For Dublin GAA footballer, Ciarán Kilkenny, who is doing a 6.5K run for his part, the virtual 65 Roses Team Challenge is a way to maintain team spirits:
“As your team cannot get out and train at the moment, why not take part in a 65 Roses Team Challenge? You can all take part virtually, helping you to stay fit and maintain team spirits, while raising money for a great charity!”.

For Ireland rugby player and Kerry GAA footballer, Louise Galvin, as a physiotherapist, she has seen first-hand the effects of cystic fibrosis:
“I’m wearing my county colours and am doing my own 6.5K run to raise funds for Cystic Fibrosis Ireland. I am urging you to sign up for a 65 Roses Team Challenge too. It doesn’t have to be limited to running. You can get teams of people to take part virtually in a 65-themed challenge in your own team colours – whether that be GAA, soccer, rugby, basketball, walking and so on – to help raise much-needed funds. As a physiotherapist, I have seen first-hand the effect of cystic fibrosis on people who have it and their families. The money raised by Cystic Fibrosis Ireland on days such as 65 Roses Day goes a long way in supporting these people.”

John Egan, Republic of Ireland and Sheffield United soccer star is also calling on teams across Ireland to get involved in the 65 Roses Team Challenge which are being held in memory of a close family friend, Kevin Driscoll. Kevin had cystic fibrosis, and sadly passed away in October.

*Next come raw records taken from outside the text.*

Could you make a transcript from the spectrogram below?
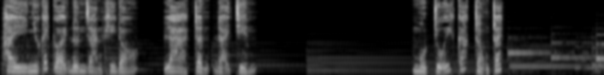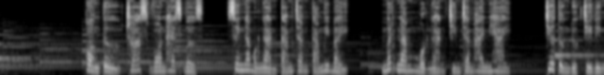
hay như cách gọi đơn giản khi đó là trận đại chiến. Một chuỗi các trọng trách. Hoàng tử Charles von Hesburg sinh năm 1887, mất năm 1922, chưa từng được chỉ định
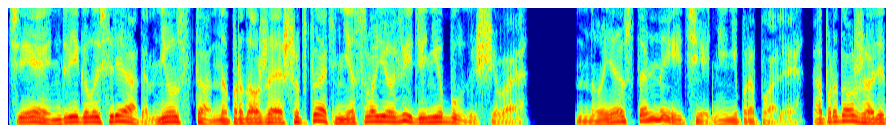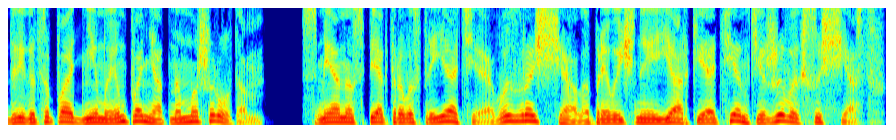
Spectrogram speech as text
Тень двигалась рядом, неустанно продолжая шептать мне свое видение будущего. Но и остальные тени не пропали, а продолжали двигаться по одним им понятным маршрутам. Смена спектра восприятия возвращала привычные яркие оттенки живых существ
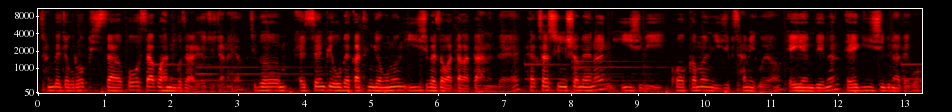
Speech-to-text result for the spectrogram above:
상대적으로 비싸고 싸고 하는 것을 알려주잖아요. 지금 S&P 500 같은 경우는 20에서 왔다 갔다 하는데 텍사스 인슈러맨은 22, 쿼컴은 23이고요. AMD는 120이나 되고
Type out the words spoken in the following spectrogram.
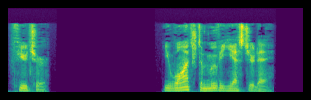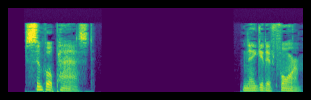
Future. You watched a movie yesterday. Simple past. Negative form.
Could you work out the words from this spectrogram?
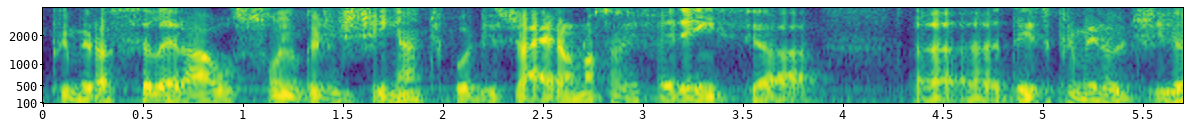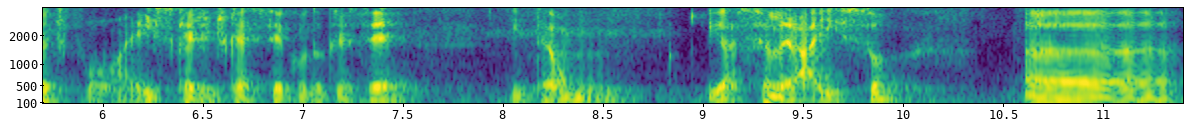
primeiro acelerar o sonho que a gente tinha, tipo, eles já eram nossa referência uh, uh, desde o primeiro dia, tipo, é isso que a gente quer ser quando crescer. Então, ia acelerar isso. Uh,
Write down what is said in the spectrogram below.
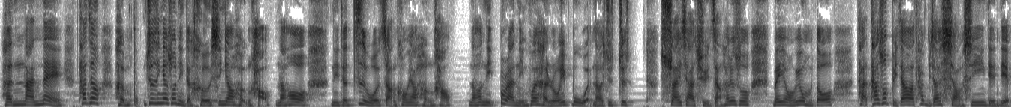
很难呢。他这样很不，就是应该说你的核心要很好，然后你的自我掌控要很好，然后你不然你会很容易不稳，然后就就摔下去。这样他就说没有，因为我们都他他说比较他比较小心一点点。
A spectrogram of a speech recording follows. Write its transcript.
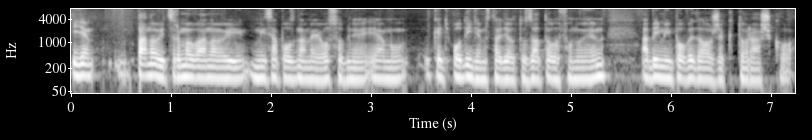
idem, pánovi Crmovanovi, my sa poznáme osobne. Ja mu, keď odídem stadiaľ, to zatelefonujem, aby mi povedal, že ktorá škola.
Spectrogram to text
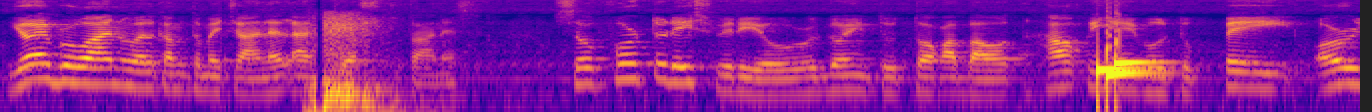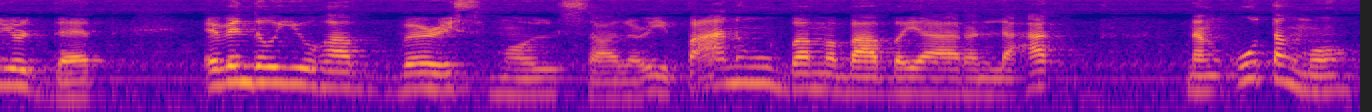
Yo everyone, welcome to my channel at Josh Tutanes. So for today's video, we're going to talk about how can you able to pay or your debt even though you have very small salary. Paano mo ba mababayaran lahat ng utang mo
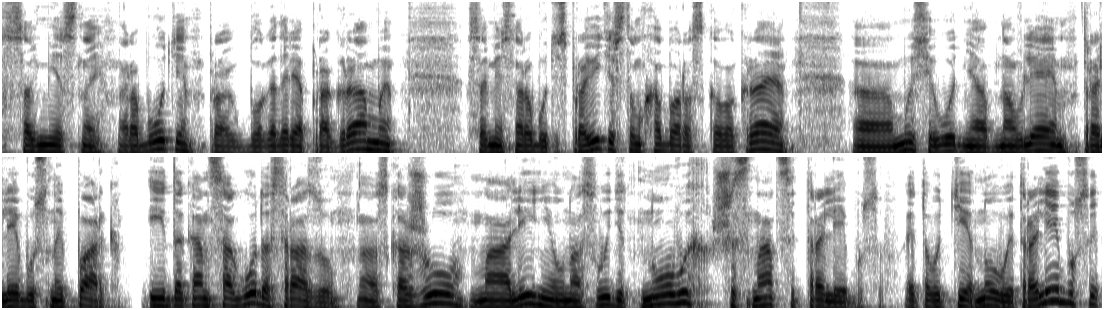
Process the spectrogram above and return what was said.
совместной работе, благодаря программе, совместной работе с правительством Хабаровского края мы сегодня обновляем троллейбусный парк. И до конца года, сразу скажу, на линии у нас выйдет новых 16 троллейбусов. Это вот те новые троллейбусы,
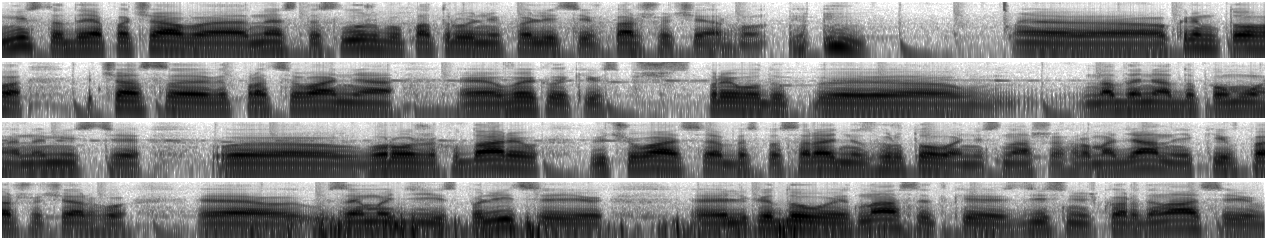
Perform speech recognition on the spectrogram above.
Місто, де я почав нести службу патрульній поліції в першу чергу. Е, Окрім того, під час е, відпрацювання е, викликів з- приводу надання допомоги на місці ворожих ударів відчувається безпосередньо згуртованість наших громадян, які в першу чергу взаємодії з поліцією ліквідовують наслідки, здійснюють координацію,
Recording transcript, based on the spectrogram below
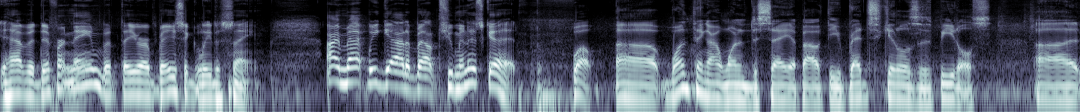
have a different name, but they are basically the same. All right, Matt, we got about two minutes. Go ahead. Well, uh, one thing I wanted to say about the red Skittles as beetles, uh,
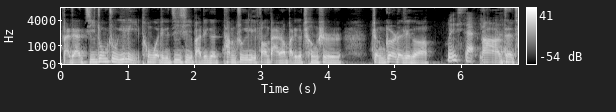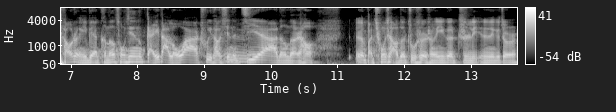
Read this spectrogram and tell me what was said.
大家集中注意力，通过这个机器把这个他们注意力放大，然后把这个城市整个的这个 reset 啊再调整一遍，可能重新盖一大楼啊，出一条新的街啊等等，然后呃把穷小子注射成一个智力那个就是。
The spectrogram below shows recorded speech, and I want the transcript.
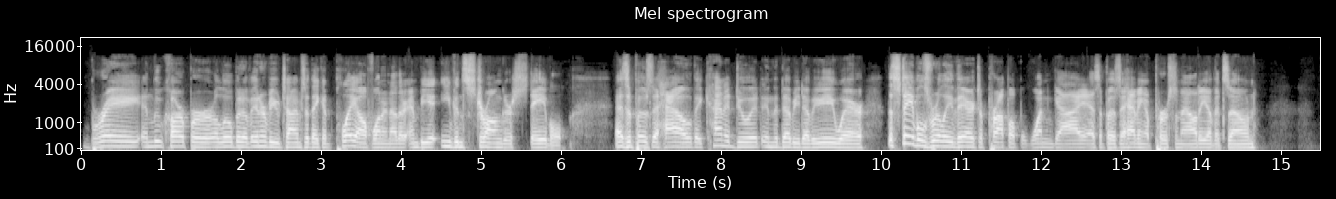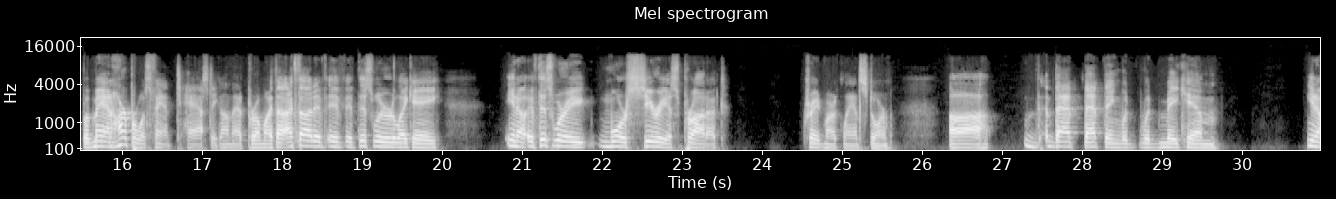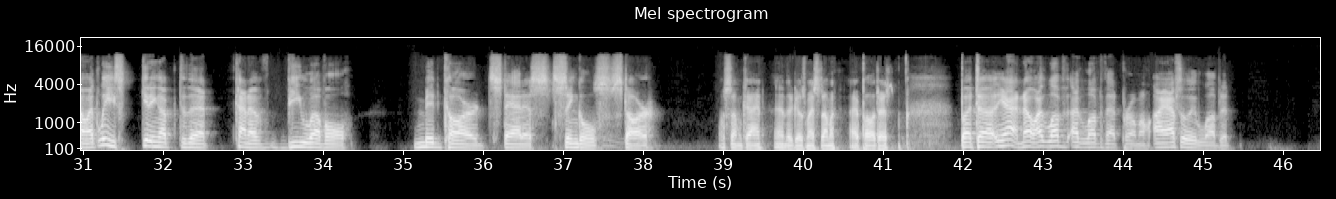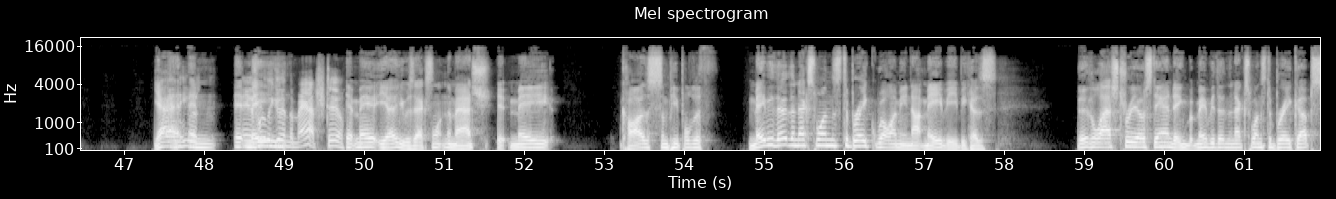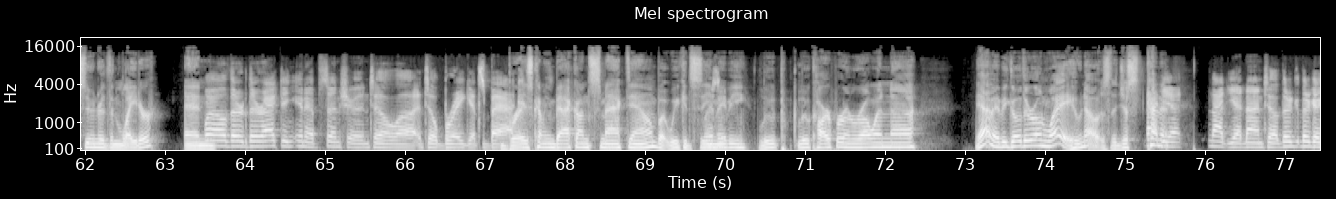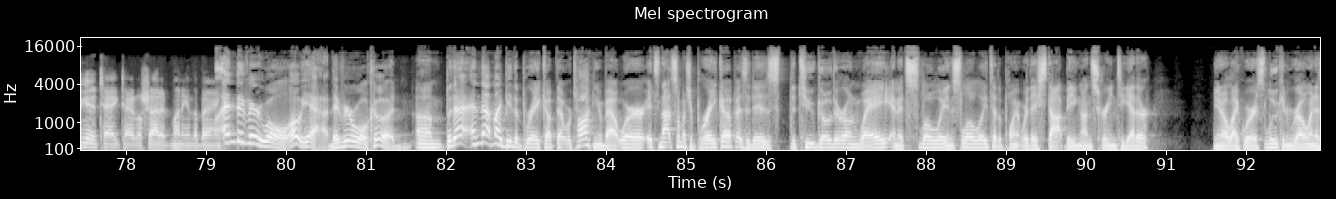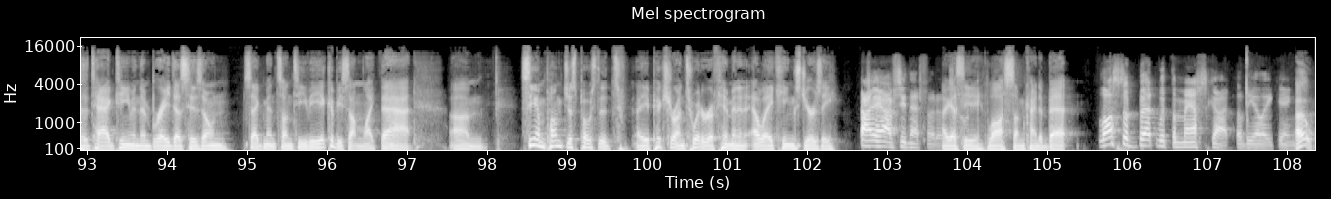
Bray and Luke Harper a little bit of interview time so they could play off one another and be even stronger stable, as opposed to how they kind of do it in the WWE, where the stable's really there to prop up one guy as opposed to having a personality of its own. But man, Harper was fantastic on that promo. I thought I thought if if, if this were like a you know, if this were a more serious product, trademark Landstorm, uh th- that that thing would would make him you know, at least getting up to that kind of B level mid card status singles star of some kind. And there goes my stomach. I apologize. But uh, yeah, no, I loved I loved that promo. I absolutely loved it. Yeah, And he was- it And may really good in the match too. it may yeah he was excellent in the match. It may cause some people to th- maybe they're the next ones to break. Well, I mean not maybe because they're the last trio standing, but maybe they're the next ones to break up sooner than later. And Well, they're they're acting in absentia until uh, until Bray gets back. Bray's coming back on SmackDown, but we could see maybe Luke, Luke Harper and Rowan, uh, yeah, maybe go their own way. Who knows? They just kind of not yet, not until they're they're gonna get a tag title shot at Money in the Bank. and they very well oh yeah they very well could. Um but that and that might be the breakup that we're talking about where it's not so much a breakup as it is the two go their own way and it's slowly and slowly to the point where they stop being on screen together. You know like where it's luke and rowan as a tag team and then bray does his own segments on tv it could be something like that. Um cm punk just posted a picture on twitter of him in an la kings jersey. I, I have seen that photo. i guess he lost some kind of bet lost a bet with the mascot of the LA Kings. oh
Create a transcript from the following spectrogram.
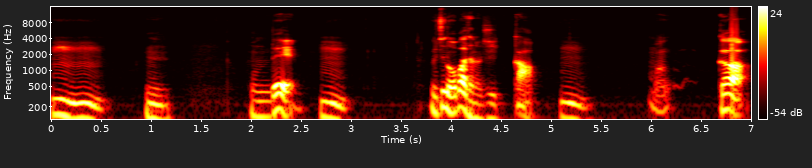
うんうん、ほんでうん。うちのおばあちゃんの実家うん。が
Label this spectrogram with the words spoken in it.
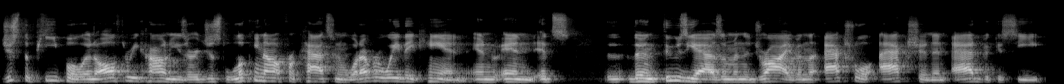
just the people in all three counties are just looking out for cats in whatever way they can. And, and it's the enthusiasm and the drive and the actual action and advocacy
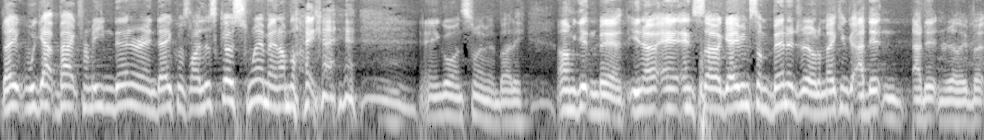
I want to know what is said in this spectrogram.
They, we got back from eating dinner and Dake was like, let's go swimming. I'm like, ain't going swimming, buddy. I'm getting bed, you know. And, and so I gave him some Benadryl to make him. Go. I didn't. I didn't really, but.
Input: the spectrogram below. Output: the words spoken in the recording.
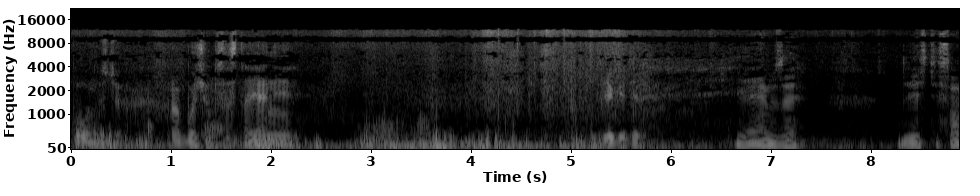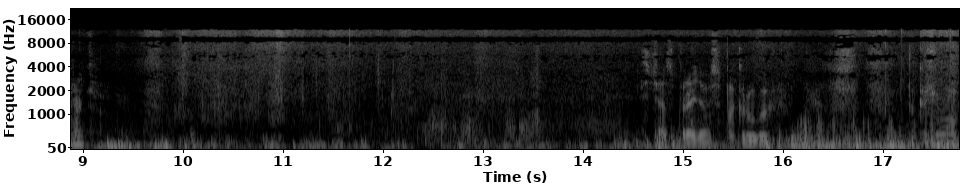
Полностью в рабочем состоянии. Двигатель ЯМЗ 240 Сейчас пройдемся по кругу, покажу вам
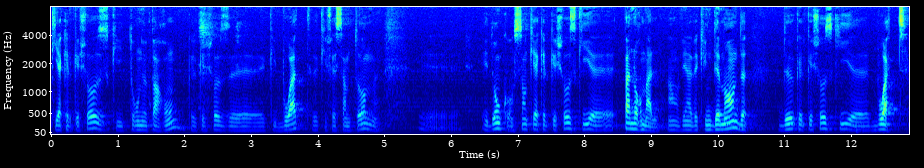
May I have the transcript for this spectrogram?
qu'il y a quelque chose qui tourne pas rond, quelque chose qui boite, qui fait symptôme. Et donc, on sent qu'il y a quelque chose qui n'est pas normal. Hein. On vient avec une demande de quelque chose qui euh, boite.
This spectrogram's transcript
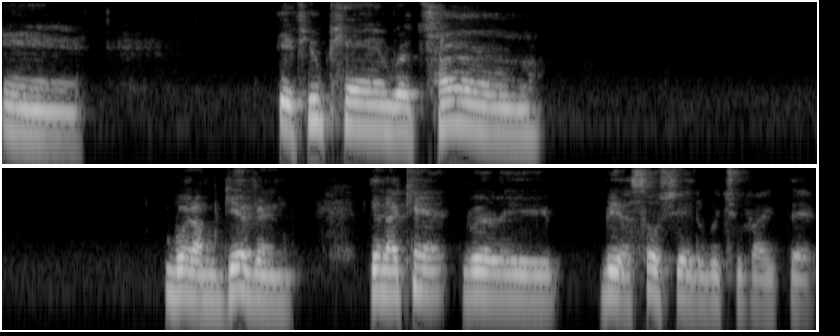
And if you can return what I'm given, then I can't really be associated with you like that.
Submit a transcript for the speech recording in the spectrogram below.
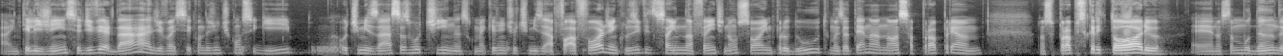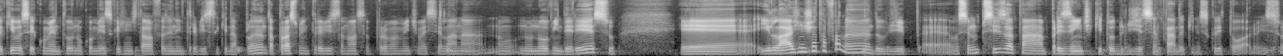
a inteligência de verdade vai ser quando a gente conseguir otimizar essas rotinas. Como é que a gente otimiza? A Ford, inclusive, saindo na frente não só em produto, mas até na nossa própria nosso próprio escritório é, nós estamos mudando aqui, você comentou no começo que a gente estava fazendo entrevista aqui da planta, a próxima entrevista nossa provavelmente vai ser lá na, no, no, novo endereço. É, e lá a gente já está falando de é, você não precisa estar tá presente aqui todo dia sentado aqui no escritório. Isso,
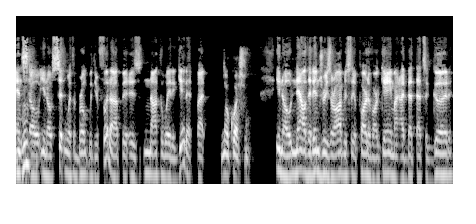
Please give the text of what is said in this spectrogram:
And mm-hmm. so, you know, sitting with a broke with your foot up is not the way to get it. But no question. You know, now that injuries are obviously a part of our game, I, I bet that's a good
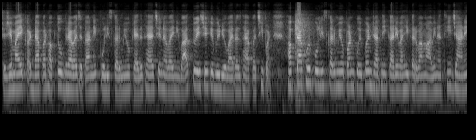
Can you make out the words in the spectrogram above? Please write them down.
છે, જેમાં એક અડ્ડા પર હપ્તો ઉઘરાવા જતા અનેક પોલીસ કર્મીઓ કેદ થયા છે. નવાઈની વાત તો એ છે કે વીડિયો વાયરલ થયા પછી પણ હપ્તાખોર પોલીસ કર્મીઓ પણ કોઈ પણ જાતની કાર્યવાહી કરવામાં આવી નથી. જાણે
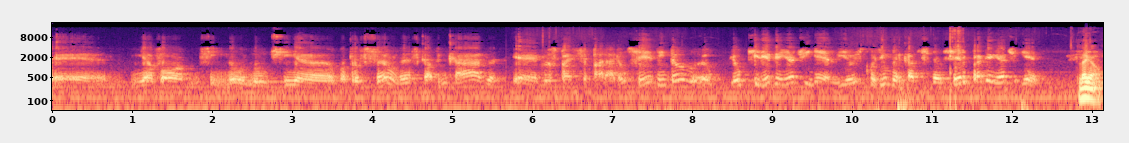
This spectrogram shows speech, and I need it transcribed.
é, minha avó, enfim, não, não tinha uma profissão, né? Ficava em casa. É, meus pais se separaram cedo, então eu, eu queria ganhar dinheiro e eu escolhi o mercado financeiro para ganhar dinheiro. Legal.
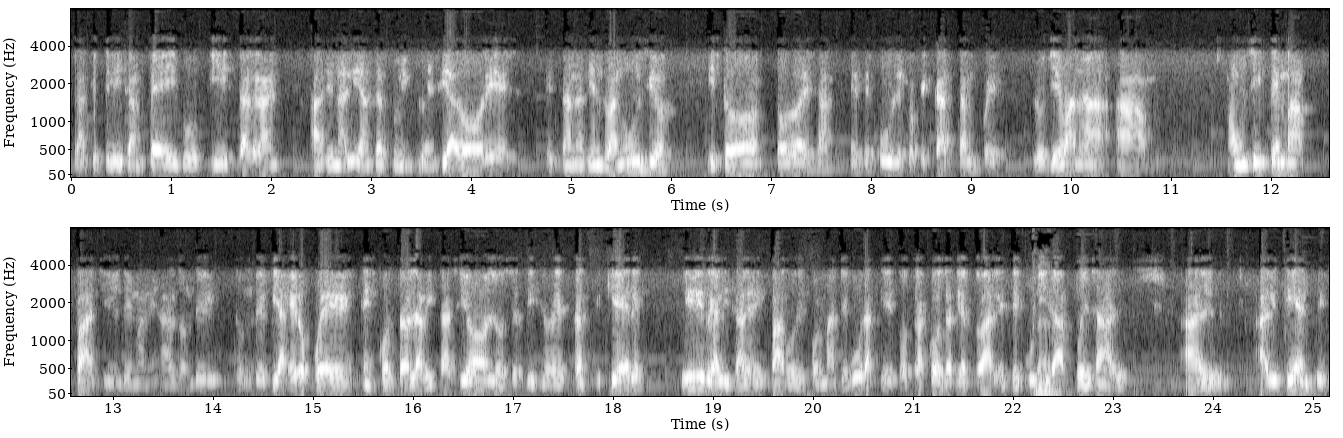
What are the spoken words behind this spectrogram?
las que utilizan Facebook, Instagram hacen alianzas con influenciadores, están haciendo anuncios y todo, todo esa, ese público que captan, pues lo llevan a, a, un sistema fácil de manejar donde, donde el viajero puede encontrar la habitación, los servicios extras que quiere y realizar el pago de forma segura, que es otra cosa, ¿cierto? Darle seguridad pues al, al, al cliente.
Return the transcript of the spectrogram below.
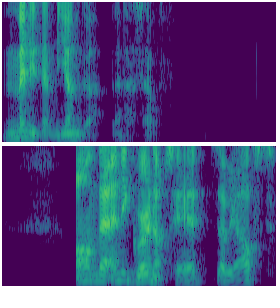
many of them younger than herself. Aren't there any grown ups here? Zoe asked.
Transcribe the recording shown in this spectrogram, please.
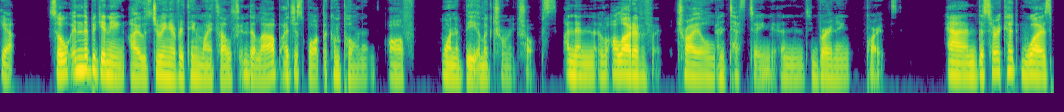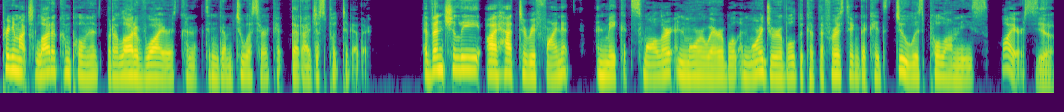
Yeah. So in the beginning, I was doing everything myself in the lab. I just bought the components off one of the electronic shops and then a lot of trial and testing and burning parts. And the circuit was pretty much a lot of components, but a lot of wires connecting them to a circuit that I just put together. Eventually, I had to refine it and make it smaller and more wearable and more durable because the first thing the kids do is pull on these wires. Yeah.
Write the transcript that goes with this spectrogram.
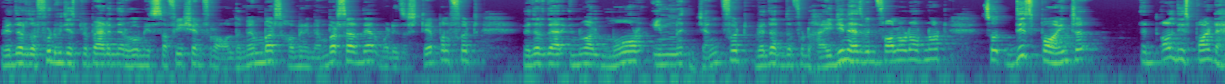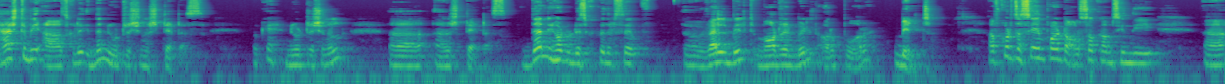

Kevin was heavily involved with Bishopstown GAA Club who set up a 65 Roses Team Challenge, raising over €20,000 last April.
Weighed Down

For Bernie Martin, mum to Eva Rose (age 8), who has cystic fibrosis, the last year has been an extremely anxious time:

“The last year has been really difficult for families like ours. We’re used to isolating at times and the hygiene measures are normal for us, but being able to see so little of family and friends has taken our support network away. At times, you really feel very alone and weighed down by it all. The worry for us is unending because Eva is too young to get the vaccine and family carers aren’t currently a priority group, so nothing will change for us any time soon. Children generally do better than adults with COVID, but when your child is medically vulnerable, you can’t be sure and it’s an extremely anxious time.

“Despite the challenges of the pandemic, we’re staying as optimistic as we can. The future for people with CF gets brighter all the time. New medications are rewriting the story, slowly but surely. Whatever chapter we’re on, we’ll do what we’ve always done – work hard at Eva’s physio and fitness, keep on top of treatments and medications and enjoy every breath, every day; we know how precious they are. 65 Roses Day is very special to us. I’d love for people to really get behind it to remind people with CF that they’re not alone and that they’re doing brilliantly. If we get good support, it will raise spirits, and that boost is just as important as raising funds right now.”

You can follow Cystic Fibrosis Ireland on Facebook at @CysticFibrosisIreland, and on Twitter and Instagram @cf_ireland. Hashtag is #65RosesDay